Many investors fall into the trap of thinking that they need to first save in order to invest. But this is not the case. Many investment houses offer low minimum investment amounts. An investment from the get-go with a debit order may result in better returns over the long term.
Bekithemba Mafulela, a strategic markets specialist at Allan Gray, explains how a debit order can get you started on your investment journey.
“If, for example, you had invested P500 in the Allan Gray Balanced Fund over a 40-month rolling period by way of a debit order, you would have earned more than by saving for a lump sum of P20 000 in a bank account over the same period,” says Mafulela.
You may get more units when you use a debit order
When you invest, you are essentially buying units. The price of the units varies from day to day.

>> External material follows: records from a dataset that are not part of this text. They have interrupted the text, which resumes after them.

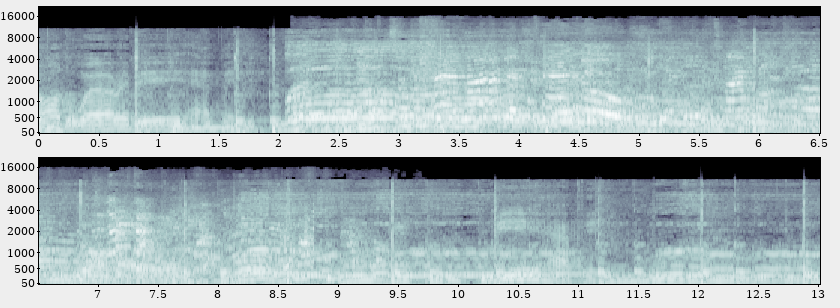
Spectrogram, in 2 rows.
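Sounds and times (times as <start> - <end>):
children chattering and calling out: 2.1 - 9.5.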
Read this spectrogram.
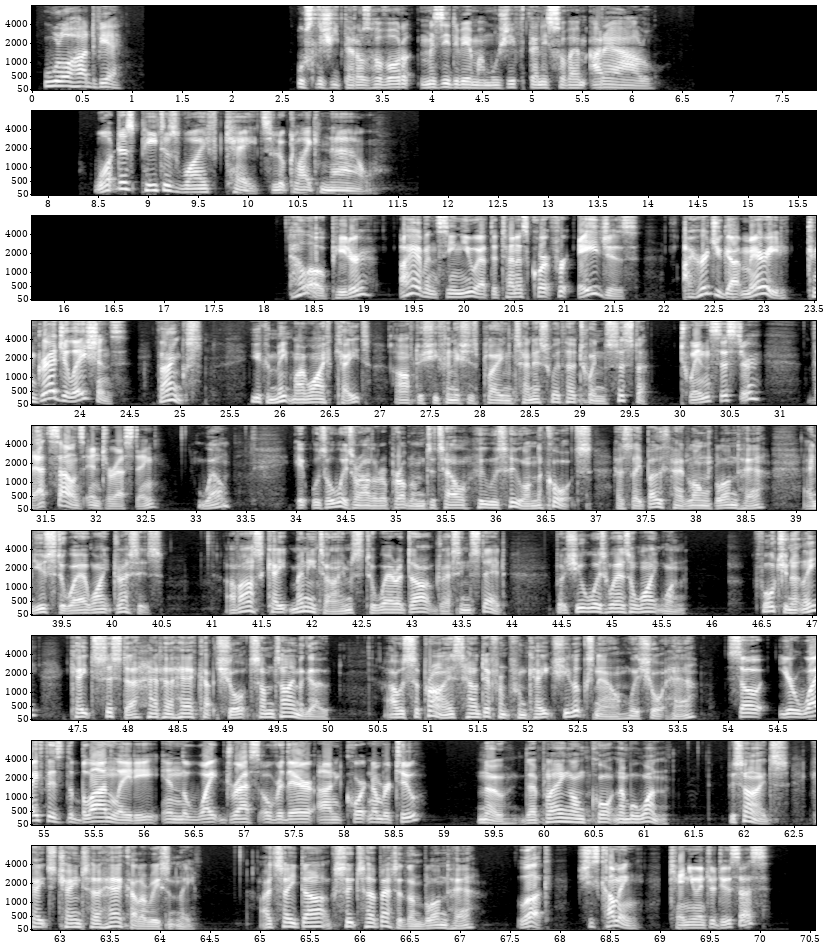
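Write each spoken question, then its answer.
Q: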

A lump sum payment gets you only that day’s price, which may be high and means you get fewer units. But timing the market perfectly is very difficult to do and waiting for the right moment to invest can mean you miss out on the compounding benefits of being in the market: each month you put off investing waiting for the perfect moment is a lost opportunity.
A debit order solves this problem by allowing you to get the average price of all the months you invest, which is called rand-cost averaging. When you use a debit order, you sometimes pay a high price when the fund is doing well, and you get fewer units, and sometimes you pay a low price, and you get more units. Over time, you pay the average price.

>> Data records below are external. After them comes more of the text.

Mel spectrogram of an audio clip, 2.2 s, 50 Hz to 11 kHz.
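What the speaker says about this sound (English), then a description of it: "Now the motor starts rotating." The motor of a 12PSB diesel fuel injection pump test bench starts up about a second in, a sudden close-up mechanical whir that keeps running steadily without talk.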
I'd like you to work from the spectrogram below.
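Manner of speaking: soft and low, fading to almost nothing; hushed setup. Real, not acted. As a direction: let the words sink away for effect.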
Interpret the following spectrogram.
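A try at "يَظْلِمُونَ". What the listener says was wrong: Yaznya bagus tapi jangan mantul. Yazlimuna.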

Building a habit and taking emotion out of it
Using a debit order takes the emotion out of your decision-making. You don’t have to think about it or start the investment process again. You need to maintain your debit order – but the habit of investing builds up automatically and over time your budget adjusts. If you need to make changes in your investment, such as when you receive a bonus, you can also make a once-off additional contribution or change your debit order.
The most important thing to remember is that the best time to start your investment is now. Trying to accumulate a lump sum may mean that you miss out on returns in the long term.